Of course, rumors begin to circulate over time. When they arrive in Tahiti, Jeanne’s identity is revealed from the interaction between the natives and the explorers. Bougainville states that he admires Jeanne’s courage, hard work and determination, but that they cannot violate the rules of the ship. After that, the two have to end their journey in the country of Mauritius in East Africa. At this stop, they join the French explorer Pierre Poivre and continue their research together.
The Only Woman Who Traveled The World By Zeppelin: Grace Marguerite Hay Drummond-Hay
This woman is the first woman to travel the world in an airship. Grace was born in England in 1895. She worked for The Sphere and then Hearst newspapers in the 1920s.
She makes her first trip in an airship with soldiers in 1928. She was the only woman in the airship, which makes Grace’s story that much more interesting!
When the trip is over, she gets in front of the cameras and writes valuable articles about aviation for her newspaper. A year after the first trip as a journalist, Hearst again casts him as the main reporter for an airship trip. Travelers crossing the Atlantic Ocean on this trip fly from America to Tokyo.
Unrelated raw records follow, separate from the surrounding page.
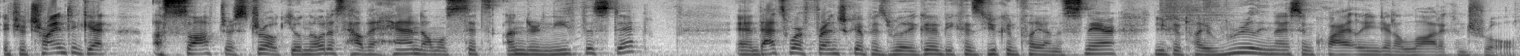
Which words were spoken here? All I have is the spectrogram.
If you're trying to get a softer stroke, you'll notice how the hand almost sits underneath the stick. And that's where French grip is really good because you can play on the snare, you can play really nice and quietly and get a lot of control.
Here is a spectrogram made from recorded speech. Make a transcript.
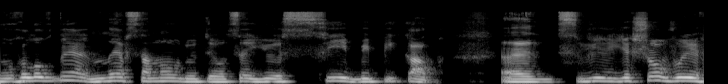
Головне, не встановлюйте оцей USC BP Cap. Е, Якщо ви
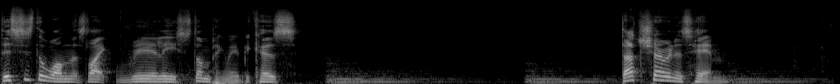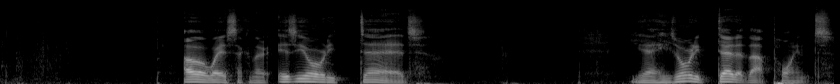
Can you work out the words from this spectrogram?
This is the one that's like really stumping me because that's showing as him. Oh, wait a second though. Is he already dead? Yeah, he's already dead at that point.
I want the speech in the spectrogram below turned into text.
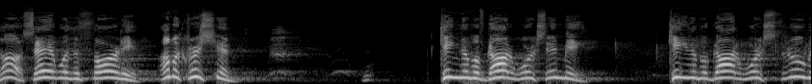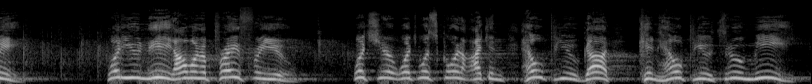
No, say it with authority. I'm a Christian. Kingdom of God works in me. Kingdom of God works through me. What do you need? I want to pray for you. What's your what, what's going on? I can help you. God can help you through me.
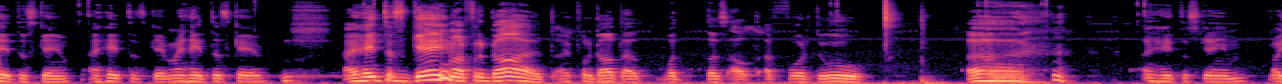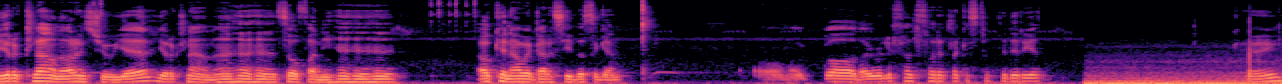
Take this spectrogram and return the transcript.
Hate this game. I hate this game. I hate this game. I hate this game. I forgot. I forgot that what does Alt F4 do. Uh, I hate this game. Oh, you're a clown, aren't you? Yeah, you're a clown. so funny. okay, now I gotta see this again. Oh my god, I really fell for it like a stupid idiot. Okay.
Grace was the only woman on the airship on this trip as well.
In addition to these, since she is also passionate about journalism, she worked as a war correspondent in Ethiopia and a reporter in China with a passion for both travel and duty.
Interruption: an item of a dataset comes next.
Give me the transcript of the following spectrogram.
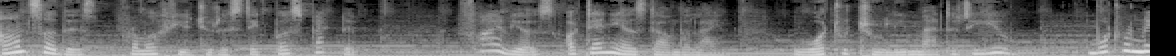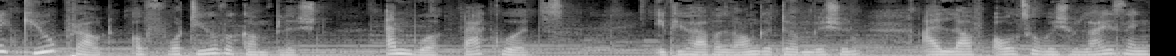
answer this from a futuristic perspective. Five years or ten years down the line, what would truly matter to you? What would make you proud of what you've accomplished? And work backwards if you have a longer term vision i love also visualizing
Meanwhile, Grace, who has to travel a lot, is unfortunately detained in a Japanese military camp in the Philippines during the Second World War. Her eyes were damaged due to an exploding bomb. Although she was released in 1943 to go to America on a Swedish rescue ship, she died of thrombosis a few years later. Although Grace’s name is almost forgotten today, her courage, pioneering and valuable writings in aviation make her a journalist and traveler to be taken as an example.
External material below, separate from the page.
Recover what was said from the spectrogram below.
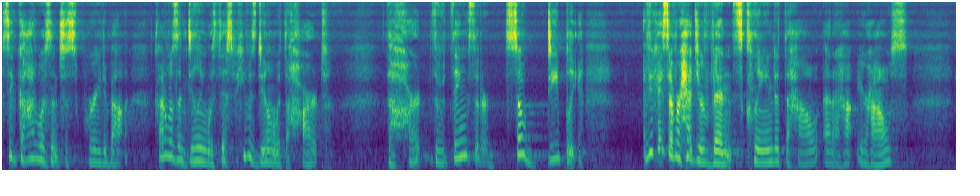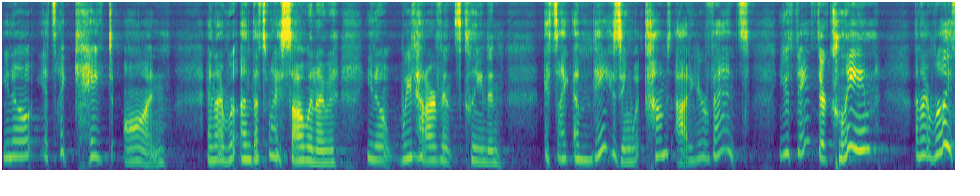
See, God wasn't just worried about, God wasn't dealing with this, he was dealing with the heart. The heart, the things that are so deeply. Have you guys ever had your vents cleaned at the house, at your house? You know, it's like caked on. And, I, and that's what I saw when I, you know, we've had our vents cleaned, and it's like amazing what comes out of your vents. You think they're clean, and I really,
Conquering the Top of the Himalayas: Fanny Bullock Workman
Fanny Bullock Workman has achieved great success in her life. She was a member of a wealthy family. She married a doctor when she was 22 years old. When her husband retired, they decided to travel the world together. Although this is a very common scenario today, think about the 1800s and a woman trying to persuade her husband to go to exotic places. It shouldn’t be easy.
Keeping in mind that especially women did not have much opportunity to travel at that time, Fanny’s actions would be considered quite crazy. Fanny toured around Europe by bike with her husband.
She traveled to India, which was the most curious destination of many travelers outside of Europe. She realized that she has a climber in her soul when she goes to the Himalayas, where she had the opportunity to climb when she traveled to India. She was a free-spirited mountaineer! She rised to the heights that no woman or even human has ever achieved, she climbed to unreachable heights.
She broke a record by climbing the 6952-meter Pinnacle Peak in Arizona in 1906. Then she climbed the Nevado Huarascan Mountain in Peru, reaching a height that no woman has ever reached before. While Fanny was doing all these activities that could be considered interesting and innovative for that period, she actually had a daughter. By the time her daughter was 18, Fanny had done 3 epic bike tours, conquered the Himalayas several times, and had already written a book about her adventures.
Fanny not only visited the Karakoram Mountains, but also discovered many of its peaks, and made the map planning of the glaciers and geysers of the region with her team of researchers. She was the first female traveler to give a lecture at the Sorbonne University in Paris and the second to speak at the Royal Geographical Society.
An iconic picture of Fanny, who is also one of the important representatives of the women’s suffrage, is the photo taken of her, posing with a newspaper that read “Votes for Women!”
We are very inspired by all these incredible women. We hope many other women and little girls can also find something in their stories to chase after; whether it is their courage, curiousity or ambition.